Relax, restore, it’s almost 2015
By Nancy B. Loughlin
Published in News Press on December 30, 2014. Posted with permission.
Receive. Be passive. Connect with yourself.
Indulge in a holiday time-out.
Restorative yoga is a practice to recharge and refresh, to take a break from daily (particularly holiday) stresses.
It’s not an active, athletic practice, but it’s still a challenge. Can you commit to yourself? Can you soothe the body and calm the mind? Can you gift yourself?
Heather Holland of Ruby and Pearls Yoga Studio devotes hours to restorative practice every holiday season.
“It enables me and every student to open up those dormant areas. It just feels good, like getting a massage,” she said.
In restorative yoga, you allow props to cradle your body in the poses, initiating a deeper relaxation while still tapping into the poses’ energies.
This practice can be done at home with your own props: a block, three blankets and a bolster. If you don’t have your own stash of yoga props, grab a thick book or two, three beach towels and a long pillow.
Holland’s Restorative Pose Sequence
- Child’s Pose
Your block is your pillow. Place the end of your bolster on the block to make a capital T. Stack a folded blanket on top of the block to build your pillow. Top the bolster with another folded blanket. As you take Child’s Pose on the T, tuck another folded blanket under your seat. Surrender, and hold for as long as you like.
2. Wide-Legged Forward Fold
Sit with your legs in a wide but comfortable V. Pull the padding out from under your seat so you can forward fold with a straight back. Drop your head and arms over a stack of the bolster, three blankets and the block. Give in.
3. Fold in Sukhasana
Sit cross legged, and forward fold onto three blankets on top of the bolster. Stretch your back, and allow your hips to open. After five minutes or longer, reverse the position of your legs. Just release.
4. Close with Reclined Cobbler’s Pose
Build the same T as in Child’s Pose. Lie back on the T, your head supported by the blanket and block, the bolster padded by a blanket along your spine. Your seat should not be on the bolster but on the floor. As you bring the soles of your feet to touch, wrap your third blanket, rolled long in a C, under your thighs. Add an eye pillow and breathe.
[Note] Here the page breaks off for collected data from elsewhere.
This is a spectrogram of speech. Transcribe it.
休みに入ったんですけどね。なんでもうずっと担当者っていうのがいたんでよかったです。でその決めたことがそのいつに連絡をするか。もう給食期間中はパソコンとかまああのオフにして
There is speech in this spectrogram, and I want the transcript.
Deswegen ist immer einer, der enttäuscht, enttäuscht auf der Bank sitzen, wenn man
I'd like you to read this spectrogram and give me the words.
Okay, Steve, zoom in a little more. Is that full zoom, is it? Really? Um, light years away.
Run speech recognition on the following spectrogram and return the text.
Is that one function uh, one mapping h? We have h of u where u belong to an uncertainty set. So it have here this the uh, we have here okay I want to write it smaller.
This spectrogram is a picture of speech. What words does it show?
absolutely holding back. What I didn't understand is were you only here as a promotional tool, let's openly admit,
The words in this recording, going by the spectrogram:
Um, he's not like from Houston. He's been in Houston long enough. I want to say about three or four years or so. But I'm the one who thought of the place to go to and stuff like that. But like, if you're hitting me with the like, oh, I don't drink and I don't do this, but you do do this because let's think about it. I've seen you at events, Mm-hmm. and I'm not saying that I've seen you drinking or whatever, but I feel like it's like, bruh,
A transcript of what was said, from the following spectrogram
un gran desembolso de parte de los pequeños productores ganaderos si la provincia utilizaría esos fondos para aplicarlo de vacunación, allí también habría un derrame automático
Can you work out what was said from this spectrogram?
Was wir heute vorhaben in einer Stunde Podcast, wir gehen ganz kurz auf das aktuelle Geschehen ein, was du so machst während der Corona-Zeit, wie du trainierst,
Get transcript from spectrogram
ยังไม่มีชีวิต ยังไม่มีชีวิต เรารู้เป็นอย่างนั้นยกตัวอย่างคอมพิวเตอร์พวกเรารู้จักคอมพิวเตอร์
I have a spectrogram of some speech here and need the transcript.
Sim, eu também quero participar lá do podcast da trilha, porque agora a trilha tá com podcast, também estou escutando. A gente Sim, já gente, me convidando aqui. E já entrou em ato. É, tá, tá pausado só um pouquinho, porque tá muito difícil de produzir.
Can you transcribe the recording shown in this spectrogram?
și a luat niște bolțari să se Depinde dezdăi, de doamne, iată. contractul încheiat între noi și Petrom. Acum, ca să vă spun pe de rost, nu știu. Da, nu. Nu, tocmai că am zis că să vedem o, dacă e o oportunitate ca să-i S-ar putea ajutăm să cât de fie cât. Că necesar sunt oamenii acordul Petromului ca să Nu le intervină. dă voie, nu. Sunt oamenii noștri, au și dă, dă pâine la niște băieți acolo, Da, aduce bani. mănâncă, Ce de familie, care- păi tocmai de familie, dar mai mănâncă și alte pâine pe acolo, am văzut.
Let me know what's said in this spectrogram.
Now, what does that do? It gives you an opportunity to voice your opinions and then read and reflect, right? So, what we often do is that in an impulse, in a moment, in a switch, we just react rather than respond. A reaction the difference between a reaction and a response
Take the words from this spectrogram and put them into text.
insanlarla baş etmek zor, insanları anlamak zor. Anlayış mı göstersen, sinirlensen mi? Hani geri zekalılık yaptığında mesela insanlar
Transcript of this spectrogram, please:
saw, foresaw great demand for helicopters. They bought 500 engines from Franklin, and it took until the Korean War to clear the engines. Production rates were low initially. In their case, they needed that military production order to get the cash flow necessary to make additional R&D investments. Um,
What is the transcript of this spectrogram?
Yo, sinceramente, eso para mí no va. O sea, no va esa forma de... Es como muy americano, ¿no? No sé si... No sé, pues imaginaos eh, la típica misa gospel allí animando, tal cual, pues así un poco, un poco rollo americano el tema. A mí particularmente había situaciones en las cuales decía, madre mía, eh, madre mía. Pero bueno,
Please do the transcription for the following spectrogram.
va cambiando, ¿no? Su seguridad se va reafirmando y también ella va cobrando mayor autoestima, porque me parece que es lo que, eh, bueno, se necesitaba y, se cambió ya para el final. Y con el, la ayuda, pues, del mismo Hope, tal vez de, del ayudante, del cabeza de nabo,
When life is frantic, like now, practice for up to an hour after an evening bath or hot shower. Light candles, choose soothing music and connect with yourself through relaxation.
This time is just for you. Sleep well.